Many – in fact, most – of our Small Business Forums focus on traditional business subjects such as marketing, branding, social media, and finance. Once in a while, though, we like to mix things up and offer valuable but less traditional learning experiences. To help local business and nonprofit leaders learn how to better manage stressful situations, we invited mindfulness expert Alfred Ricci, MBA to present at the first Small Business Forum of the new decade: Improving Customer Service Through Mindfulness & Resilience. Ricci guided attendees through a series of exercises during which they practiced new strategies to let go of stress and negativity.
Challenges can enter the workday in many different ways. Maybe you have a coworker who is consistently inconsiderate. Perhaps you work in a high-stress job with little time to decompress. Even if you love your job, you will occasionally encounter difficult people or tough situations. The good news is that simple mindfulness and resilience techniques can help you remain calm and regain focus. The even better news is that you can learn how to bring mindfulness and resilience into your daily life. Once you learn how to react to daily challenges, you’ll allow yourself to be more caring and compassionate with your coworkers, employees, and customers.
Mindfulness: easier said than done?

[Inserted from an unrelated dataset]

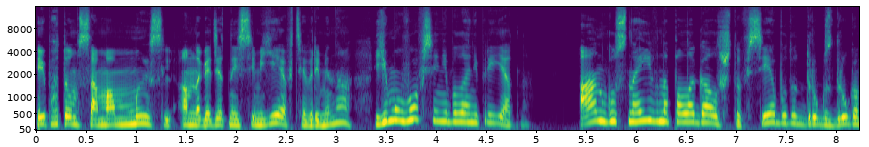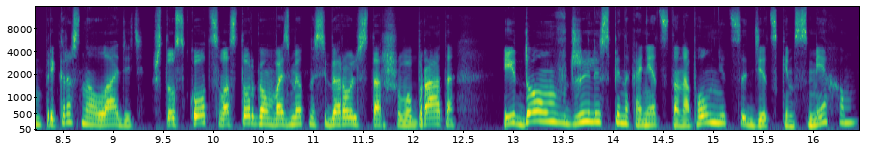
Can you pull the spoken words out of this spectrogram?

Those who study leadership know that “authentic” is a term that comes up frequently. But being authentic is important for everyone in an organization, not just those at the top. And practicing mindfulness can free you up to be authentic and attentive to those around you. While it may sound like being mindful requires a lot of effort, Ricci shared that mindfulness is really just a way to recognize and check in with your feelings. In fact, practicing habitual mindfulness actually frees you up, allowing you to choose a calm and peaceful state of mind. When you’re calm and peaceful, Ricci says, being authentic with your customers almost becomes effortless.
But, I don’t deal with customers.
Yes, you do. Although they might not all fit the traditional image of a customer, everyone you deal with is in some way your customer. Your internal customers include staff, vendors, other departments in your company, and numerous other stakeholders. While you aren’t selling products to them, you still provide them with service. Coworkers spend a great deal of time together, so life is much more pleasant when internal customers are treated with the same level of service as external customers.
Practicing mindfulness at work
While mastery of mindfulness can take time, training, and practice, there are a few things you can do right now to let go of your challenges and embrace authenticity.
- Take a walk.
- Take a breath.
- Listen with the intent of understanding.
- Shift negative language (“We can’t…”) to positive language (“What if we could…”).
Remember that your state of mind impacts every one of your interpersonal connections, and that being mindful doesn’t require a great deal of effort. What it does require is a bit of your attention.